The figure was put higher at AU$1 billion by Michael Miller, executive chair of News Corp Australia, another major media operator.
Google Australia’s managing director, Mel Silva, appointed Google’s chief for Australia and New Zealand last year after a two-year stint in Singapore, hit back Monday, dismissing “inaccurate numbers” based on “unfounded assertions.
Google, she claimed, made barely AU$10 million (US$6.7 million) and that was revenue, not profit, adding that the “bulk” came from consumers’ searches while shopping online, not from news queries.

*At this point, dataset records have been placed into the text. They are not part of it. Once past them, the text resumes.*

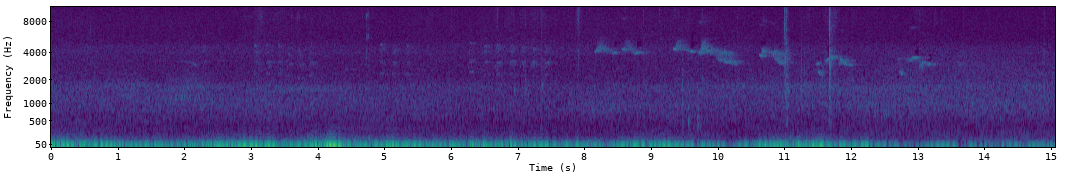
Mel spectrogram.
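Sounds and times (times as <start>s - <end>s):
steady low rumble: 0.0s - 15.0s
birds chirping: 6.2s - 13.8s
sharp clicks: 11.0s - 11.9s.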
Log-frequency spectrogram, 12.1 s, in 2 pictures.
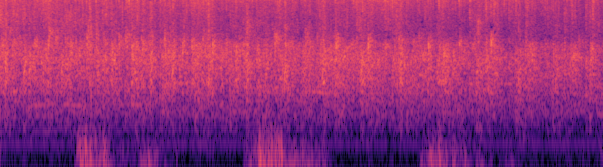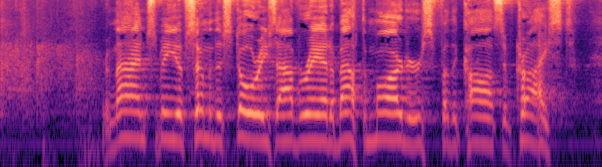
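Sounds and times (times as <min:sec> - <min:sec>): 
audience clapping hands: 0:00.0 - 0:07.1
speech: 0:07.2 - 0:11.8.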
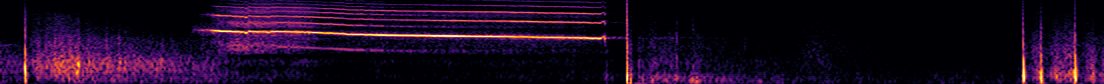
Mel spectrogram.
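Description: A consumer firework battery firing. A crackling hiss gives way to a loud whistle of about two and a half seconds, slowly falling in pitch, which cuts off into a sharp bang. Near the end come a few quick sharp cracks.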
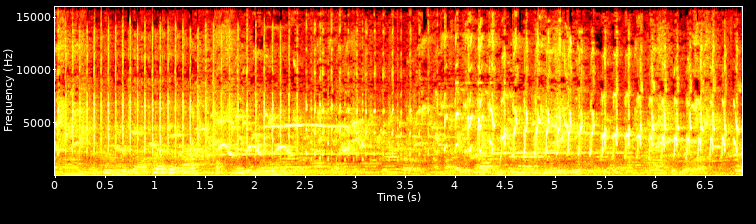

“Google last year generated approximately AU$10 million in revenue — not profit — from clicks on ads against possible news-related queries in Australia,” said Silva, describing “direct economic value” from news content as “very small.”
Most of this revenue came “not from news queries, but from queries with commercial intent, as when someone searches for “running shoes,” she said.
“Indirect” value Google Search in Australia got in terms of news gleaned when users scanned “videos, recipes, sport, weather…” was “just over 1% of total queries, she added.
Publishers were already benefiting, Silva claimed, as users clicked through to Australian news websites, giving them chances to “make money” from ads and encouraging them to become subscribers.
In a veiled warning, Silva said: “The mandatory code will have important consequences for Australians, including how and which types of news they can search and discover through Google.”
Mandatory or voluntary?
Frydenberg switched tack last April in his long campaign as Australia’s budgetary overseer to force digital giants to pay: He declared there had been ”no meaningful progress” at voluntary talks and draft rules would be worked out by late July.
“These are big companies that we are dealing with, but there is so much at stake, so we’re prepared for this fight,” he said at the time.
Australia’s Communications Minister Paul Fletcher said Canberra was taking a different approach compared to Europe, by requiring shared earnings via a mandatory competition law rather than chasing copyright fees for items reused online.
Facebook and Google’s parent Alphabet said they had been working “hard” and “constructively” to negotiate voluntary shares of content earnings since last year.
Online giants facing pressures
Google’s reply Monday coincided with mounting pressures worldwide on online giants.
Last Thursday, US President Donald Trump, previously an avid user of Twitter, signed an executive order seeking to strip social media outlets of legal immunity by redefining them as publishers liable for content posted by users.
The American Civil Liberties Union called Trump’s order a “blatant and unconstitutional threat to punish social media companies that displease the president.”
Last Tuesday, Twitter labeled two of his tweets as misleading.
Scrutinizing visa applicants?
On Thursday, the Internet Association — including Facebook, Amazon.com, Alphabet as members — filed a lawsuit in Washington challenging Trump’s 2019 bid to force foreign visitors to disclose social media user data of the past five years.
The Justice Department argues that social media profiles “can be used to determine activity, ties, or intent that would be grounds for visa denial, including criminal acts.”
Facebook on Monday said it had been “legally compelled” by Singapore to block several of its pages run by anti-government activist, Alex Tan, reportedly based in Australia.
The social media giant said blocking orders such as Singapore’s under its 2019 “Protection from Online Falsehoods and Manipulation Act” (POFMA), were “severe and risk being misused to stifle voices and perspectives on the internet.”
Singapore has insisted the law safeguards its multiethnic society.
ipj/stb (AFP, AP, Reuters) (DW)